§ ASSIGNED TASK: Your answer should repeat the entries in full, exactly as given, with no pictures.
*** Opening PROVIDED ENTRIES ***
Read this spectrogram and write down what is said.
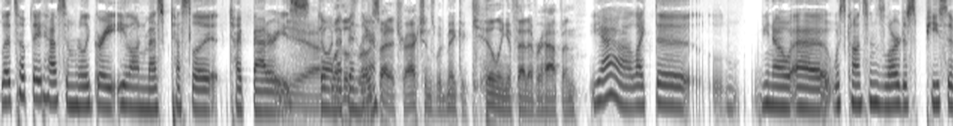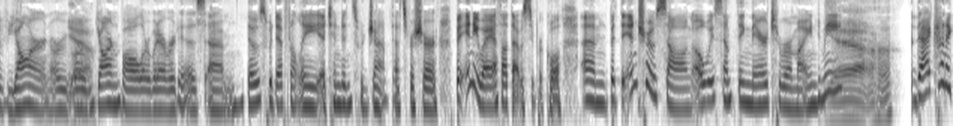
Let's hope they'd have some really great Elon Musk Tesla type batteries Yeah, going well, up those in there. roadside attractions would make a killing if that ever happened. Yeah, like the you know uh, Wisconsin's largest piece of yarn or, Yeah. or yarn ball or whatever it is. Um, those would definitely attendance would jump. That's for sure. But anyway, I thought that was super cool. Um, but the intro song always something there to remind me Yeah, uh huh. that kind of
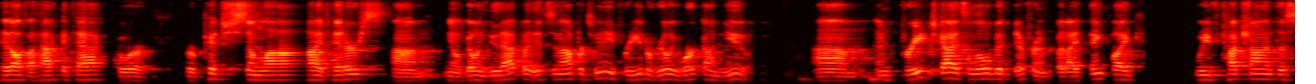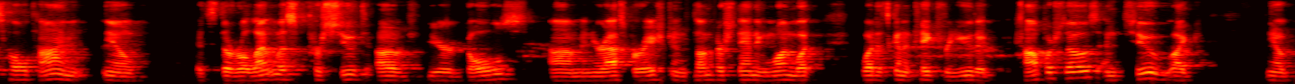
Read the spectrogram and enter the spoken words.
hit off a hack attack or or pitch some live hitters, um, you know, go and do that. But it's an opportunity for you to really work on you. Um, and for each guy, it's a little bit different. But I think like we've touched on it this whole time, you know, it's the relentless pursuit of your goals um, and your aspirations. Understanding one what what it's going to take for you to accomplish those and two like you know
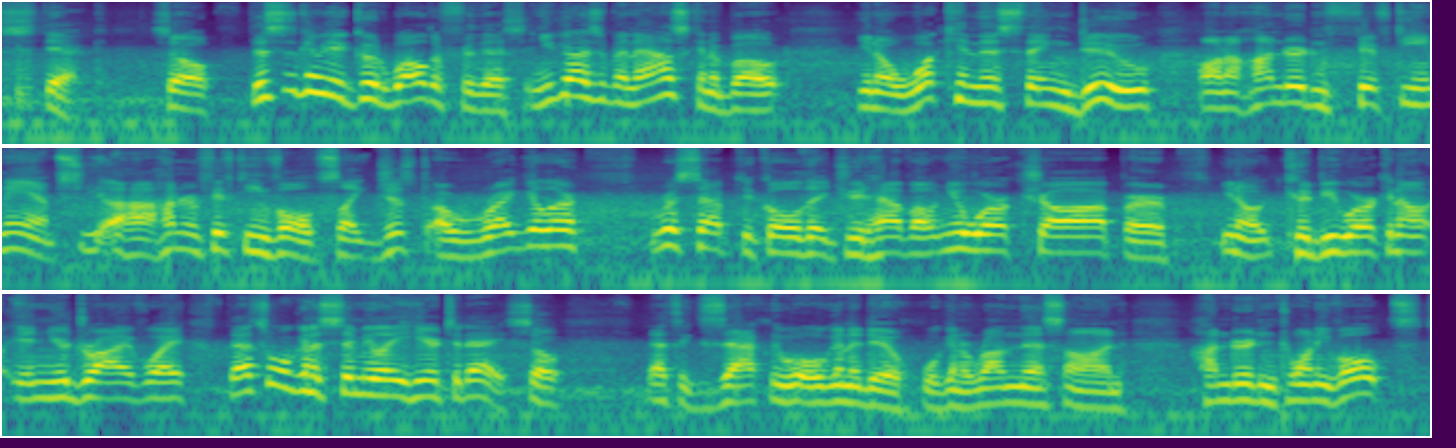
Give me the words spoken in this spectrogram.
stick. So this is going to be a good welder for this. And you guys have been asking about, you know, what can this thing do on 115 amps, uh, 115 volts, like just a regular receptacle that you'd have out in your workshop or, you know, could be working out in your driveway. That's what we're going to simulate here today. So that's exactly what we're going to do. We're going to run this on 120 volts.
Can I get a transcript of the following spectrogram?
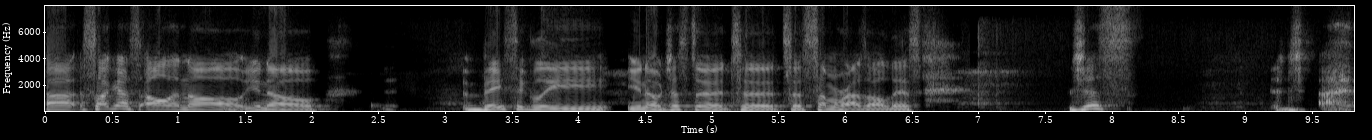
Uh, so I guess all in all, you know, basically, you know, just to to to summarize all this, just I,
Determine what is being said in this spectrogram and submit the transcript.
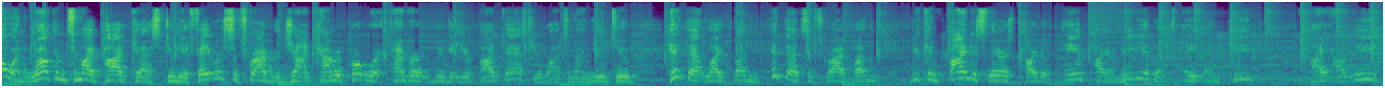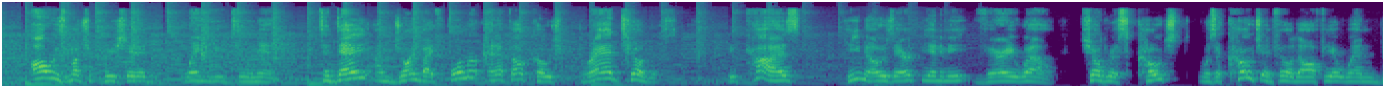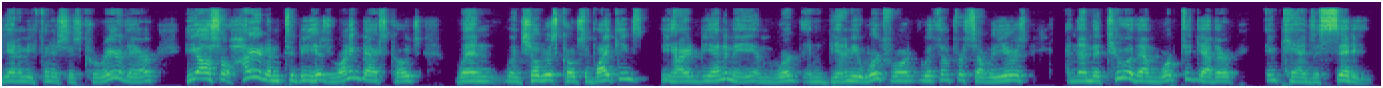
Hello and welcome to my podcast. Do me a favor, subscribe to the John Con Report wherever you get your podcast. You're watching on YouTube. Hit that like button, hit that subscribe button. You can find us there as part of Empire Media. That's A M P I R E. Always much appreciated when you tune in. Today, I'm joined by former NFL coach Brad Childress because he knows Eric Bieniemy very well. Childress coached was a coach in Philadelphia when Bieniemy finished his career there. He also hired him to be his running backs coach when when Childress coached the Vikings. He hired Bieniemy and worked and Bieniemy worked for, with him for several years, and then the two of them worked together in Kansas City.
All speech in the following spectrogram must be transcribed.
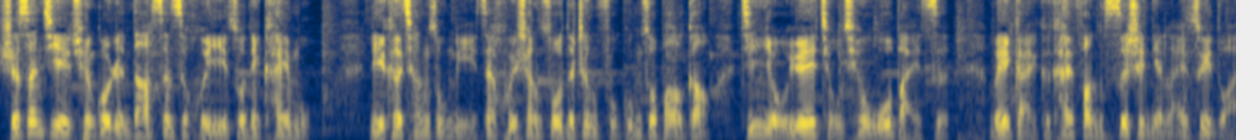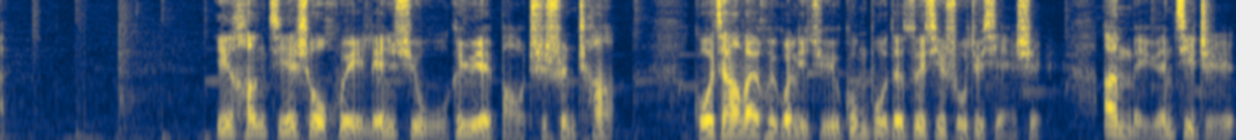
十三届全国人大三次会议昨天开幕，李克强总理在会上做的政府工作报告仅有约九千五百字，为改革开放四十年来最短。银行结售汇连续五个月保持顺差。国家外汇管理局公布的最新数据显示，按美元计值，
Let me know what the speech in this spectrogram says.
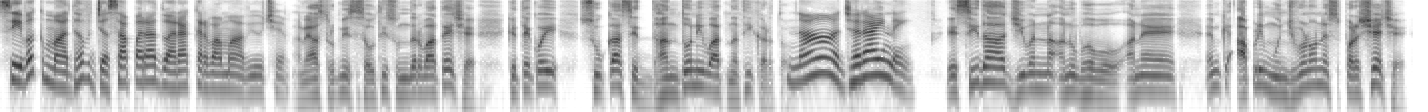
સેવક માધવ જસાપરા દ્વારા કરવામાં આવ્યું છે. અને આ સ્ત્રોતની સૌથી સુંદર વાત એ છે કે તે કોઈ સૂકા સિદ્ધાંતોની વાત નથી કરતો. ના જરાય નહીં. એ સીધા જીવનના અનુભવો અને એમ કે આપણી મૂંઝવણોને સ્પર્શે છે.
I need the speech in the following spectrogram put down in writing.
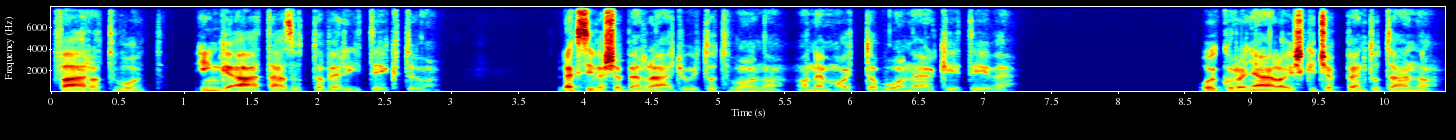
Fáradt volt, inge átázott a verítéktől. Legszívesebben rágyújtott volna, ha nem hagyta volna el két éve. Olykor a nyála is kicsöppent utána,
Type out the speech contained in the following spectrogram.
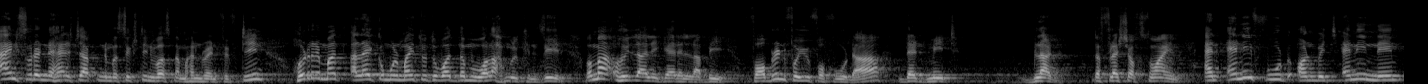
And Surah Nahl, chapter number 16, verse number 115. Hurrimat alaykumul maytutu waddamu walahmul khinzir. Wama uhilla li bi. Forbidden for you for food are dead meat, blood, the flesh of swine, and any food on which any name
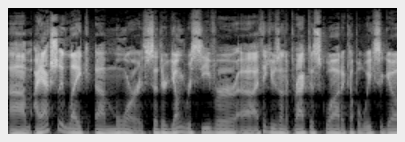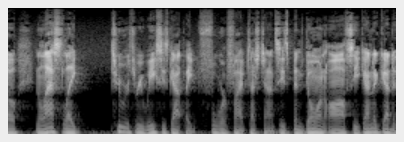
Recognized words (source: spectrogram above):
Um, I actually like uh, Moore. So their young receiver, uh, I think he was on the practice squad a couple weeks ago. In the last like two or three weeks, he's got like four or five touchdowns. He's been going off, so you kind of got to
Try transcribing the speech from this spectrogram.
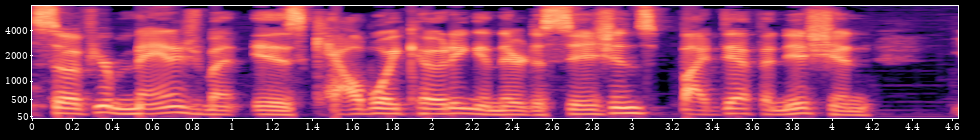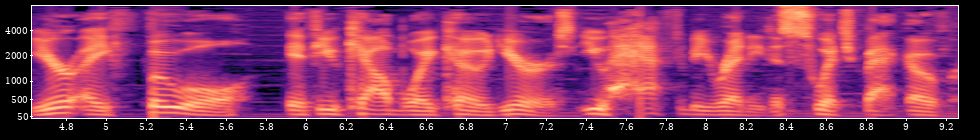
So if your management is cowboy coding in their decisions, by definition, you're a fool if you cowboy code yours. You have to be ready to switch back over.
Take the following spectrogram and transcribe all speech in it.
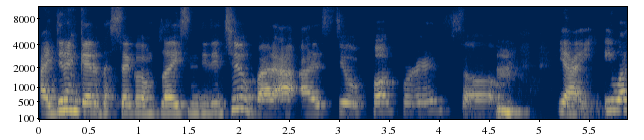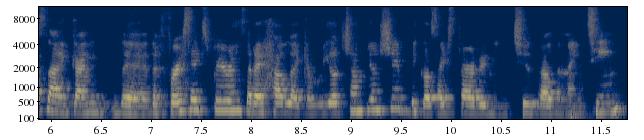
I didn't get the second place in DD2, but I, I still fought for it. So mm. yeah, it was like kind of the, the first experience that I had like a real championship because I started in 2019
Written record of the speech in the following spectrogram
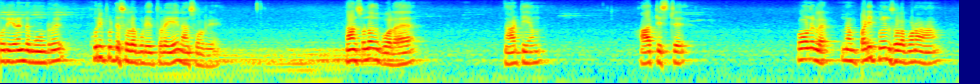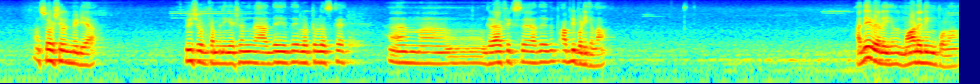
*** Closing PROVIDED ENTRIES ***
§ TASK RESPONSE:
Read this spectrogram and write down what is said.
Let's hope they'd have some really great Elon Musk Tesla type batteries Yeah, going well, up those in there. roadside attractions would make a killing if that ever happened. Yeah, like the you know uh, Wisconsin's largest piece of yarn or, Yeah. or yarn ball or whatever it is. Um, those would definitely attendance would jump. That's for sure. But anyway, I thought that was super cool. Um, but the intro song always something there to remind me Yeah, uh huh. that kind of
Read the spectrogram and enter the spoken words.
hit off a hack attack or or pitch some live hitters, um, you know, go and do that. But it's an opportunity for you to really work on you. Um, and for each guy, it's a little bit different. But I think like we've touched on it this whole time, you know, it's the relentless pursuit of your goals um, and your aspirations. Understanding one what what it's going to take for you to accomplish those and two like you know
Give me the words spoken in this spectrogram.
stick. So this is going to be a good welder for this. And you guys have been asking about, you know, what can this thing do on 115 amps, uh, 115 volts, like just a regular receptacle that you'd have out in your workshop or, you know, could be working out in your driveway. That's what we're going to simulate here today. So that's exactly what we're going to do. We're going to run this on 120 volts.
Can I get a transcript of the following spectrogram?
Uh, so I guess all in all, you know, basically, you know, just to to to summarize all this, just I,
Determine what is being said in this spectrogram and submit the transcript.
Hello and welcome to my podcast. Do me a favor, subscribe to the John Con Report wherever you get your podcast. You're watching on YouTube. Hit that like button, hit that subscribe button. You can find us there as part of Empire Media. That's A M P I R E. Always much appreciated when you tune in. Today, I'm joined by former NFL coach Brad Childress because he knows Eric Bieniemy very well. Childress coached was a coach in Philadelphia when Bieniemy finished his career there. He also hired him to be his running backs coach when when Childress coached the Vikings. He hired Bieniemy and worked and Bieniemy worked for, with him for several years, and then the two of them worked together in Kansas City.
All speech in the following spectrogram must be transcribed.
十三届全国人大三次会议昨天开幕，李克强总理在会上做的政府工作报告仅有约九千五百字，为改革开放四十年来最短。银行结售汇连续五个月保持顺差。国家外汇管理局公布的最新数据显示，按美元计值，
Let me know what the speech in this spectrogram says.
સેવક માધવ જસાપરા દ્વારા કરવામાં આવ્યું છે. અને આ સ્ત્રોતની સૌથી સુંદર વાત એ છે કે તે કોઈ સૂકા સિદ્ધાંતોની વાત નથી કરતો. ના જરાય નહીં. એ સીધા જીવનના અનુભવો અને એમ કે આપણી મૂંઝવણોને સ્પર્શે છે.
I need the speech in the following spectrogram put down in writing.
Fáradt volt, inge átázott a verítéktől. Legszívesebben rágyújtott volna, ha nem hagyta volna el két éve. Olykor a nyála is kicsöppent utána,
Type out the speech contained in the following spectrogram.
And Surah Nahl, chapter number 16, verse number 115. Hurrimat alaykumul maytutu waddamu walahmul khinzir. Wama uhilla li bi. Forbidden for you for food are dead meat, blood, the flesh of swine, and any food on which any name
Recognized words (source: spectrogram above):
Um, I actually like uh, Moore. So their young receiver, uh, I think he was on the practice squad a couple weeks ago. In the last like two or three weeks, he's got like four or five touchdowns. He's been going off, so you kind of got to
Try transcribing the speech from this spectrogram.
So if your management is cowboy coding in their decisions, by definition, you're a fool if you cowboy code yours. You have to be ready to switch back over.
Take the following spectrogram and transcribe all speech in it.
I didn't get the second place in DD2, but I, I still fought for it. So mm. yeah, it was like kind of the, the first experience that I had like a real championship because I started in 2019
Written record of the speech in the following spectrogram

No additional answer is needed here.